Mike: We’ve grown up. We’re not kids anymore. When we started we had no idea what we were doing. I think that partly lead to how we sounded, but we also handled shit like idiots. Not doing music together for so long really gave us a chance to work on our relationships without having to worry about the band, and I think it strengthened us all individually and as a group. We realize what works with us and what doesn’t, so it’s easier to create together now. Musically, we have more stuff going on to compete with and draw influence from.
Brian: Where do you think Disintegrator falls in your discography? In other words: is Disintegrator a one-off or a true comeback album marking the beginning of a new chapter for On Broken Wings?

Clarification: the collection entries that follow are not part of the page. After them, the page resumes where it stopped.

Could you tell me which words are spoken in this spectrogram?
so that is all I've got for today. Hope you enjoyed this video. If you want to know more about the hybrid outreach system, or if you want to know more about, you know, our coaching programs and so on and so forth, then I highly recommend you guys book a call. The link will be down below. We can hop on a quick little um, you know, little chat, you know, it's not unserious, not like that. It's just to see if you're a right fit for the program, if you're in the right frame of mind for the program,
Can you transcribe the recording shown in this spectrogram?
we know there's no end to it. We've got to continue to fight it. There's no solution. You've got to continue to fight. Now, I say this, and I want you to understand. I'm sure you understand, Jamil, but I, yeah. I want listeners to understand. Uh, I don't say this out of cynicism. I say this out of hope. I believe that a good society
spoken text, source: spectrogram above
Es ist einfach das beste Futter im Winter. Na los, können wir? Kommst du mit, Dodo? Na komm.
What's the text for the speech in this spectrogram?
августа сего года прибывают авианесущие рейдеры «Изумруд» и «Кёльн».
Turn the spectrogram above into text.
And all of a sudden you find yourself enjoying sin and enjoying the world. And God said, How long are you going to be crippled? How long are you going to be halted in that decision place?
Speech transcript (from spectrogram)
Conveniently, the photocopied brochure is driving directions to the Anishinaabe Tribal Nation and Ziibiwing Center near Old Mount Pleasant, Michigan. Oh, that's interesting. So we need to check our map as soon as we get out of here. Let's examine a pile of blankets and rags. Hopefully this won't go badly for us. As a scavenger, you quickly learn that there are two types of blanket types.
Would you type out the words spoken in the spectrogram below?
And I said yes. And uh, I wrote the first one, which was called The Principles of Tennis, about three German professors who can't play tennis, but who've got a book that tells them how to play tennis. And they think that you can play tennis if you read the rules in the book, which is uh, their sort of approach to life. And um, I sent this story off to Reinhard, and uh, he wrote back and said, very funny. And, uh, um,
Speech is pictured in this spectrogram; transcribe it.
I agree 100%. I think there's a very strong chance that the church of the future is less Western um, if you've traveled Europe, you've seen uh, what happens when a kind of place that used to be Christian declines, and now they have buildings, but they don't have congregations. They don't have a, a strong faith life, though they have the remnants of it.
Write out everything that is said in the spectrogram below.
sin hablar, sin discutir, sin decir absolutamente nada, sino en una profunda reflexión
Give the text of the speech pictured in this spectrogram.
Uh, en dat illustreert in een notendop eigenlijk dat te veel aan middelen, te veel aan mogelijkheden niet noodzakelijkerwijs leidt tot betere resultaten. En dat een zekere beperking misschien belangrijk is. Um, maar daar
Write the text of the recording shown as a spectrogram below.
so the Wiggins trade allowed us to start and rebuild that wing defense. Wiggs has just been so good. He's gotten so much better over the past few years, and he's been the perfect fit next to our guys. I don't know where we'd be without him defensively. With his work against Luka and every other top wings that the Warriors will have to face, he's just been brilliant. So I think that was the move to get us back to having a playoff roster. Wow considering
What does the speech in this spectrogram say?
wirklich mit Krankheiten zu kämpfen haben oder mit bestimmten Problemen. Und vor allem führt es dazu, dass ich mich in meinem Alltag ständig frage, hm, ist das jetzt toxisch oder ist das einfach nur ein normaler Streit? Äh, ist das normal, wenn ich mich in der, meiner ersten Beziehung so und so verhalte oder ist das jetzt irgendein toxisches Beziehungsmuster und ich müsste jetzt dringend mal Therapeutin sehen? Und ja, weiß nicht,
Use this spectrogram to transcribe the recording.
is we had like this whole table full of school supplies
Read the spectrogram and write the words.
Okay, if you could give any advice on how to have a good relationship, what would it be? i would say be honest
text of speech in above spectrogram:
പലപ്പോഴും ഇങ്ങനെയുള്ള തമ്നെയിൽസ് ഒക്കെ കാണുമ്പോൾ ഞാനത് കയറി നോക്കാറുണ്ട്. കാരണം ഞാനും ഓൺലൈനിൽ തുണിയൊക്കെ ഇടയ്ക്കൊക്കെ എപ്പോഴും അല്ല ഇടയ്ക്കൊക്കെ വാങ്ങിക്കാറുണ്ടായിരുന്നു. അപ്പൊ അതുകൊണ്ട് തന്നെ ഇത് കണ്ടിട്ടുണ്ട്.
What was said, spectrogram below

Mike: It’s a new chapter. We’re already writing new stuff. I can’t say that we’ll be on the road nearly as much as before, but we’re definitely making more music. No more of this 10 years between records shit.
Brian: We noticed a number of interludes dotting the tracklist on Disintegrator - “The Swamp,” “The Garden,” and “The Box” - and a much more menacing tone when compared to your past work, from the album title itself to the bleak cover art. We were wondering if all this might allude to a concept behind Disintegrator. If so, can you tell us a little about it?
Mike: Everything eventually wastes away. Maybe the messaging is more aggressive than before but our albums have always been about life, death, and
the meaningless of it all. It’s All a Long Goodbye? Some of Us May Never See the World? It’s all the same theme. This is the first time the music and album sequence really reflect that though. If you listen to Disintegrator all the way though, there’s this hint of organicness that eventually erodes away. The interludes have a lot more to say than you might think.
Brian: Relatedly, what sort of themes or ideas do you explore on the new album? What songs are you most excited for people to hear?
Mike: Again, the theme is pretty nihilistic. I’m pumped for people to hear it all the way through, without stopping. I think that it’s our most cohesive record yet.
Make sure to pick up "Disintergrator" which just released on Artery Records!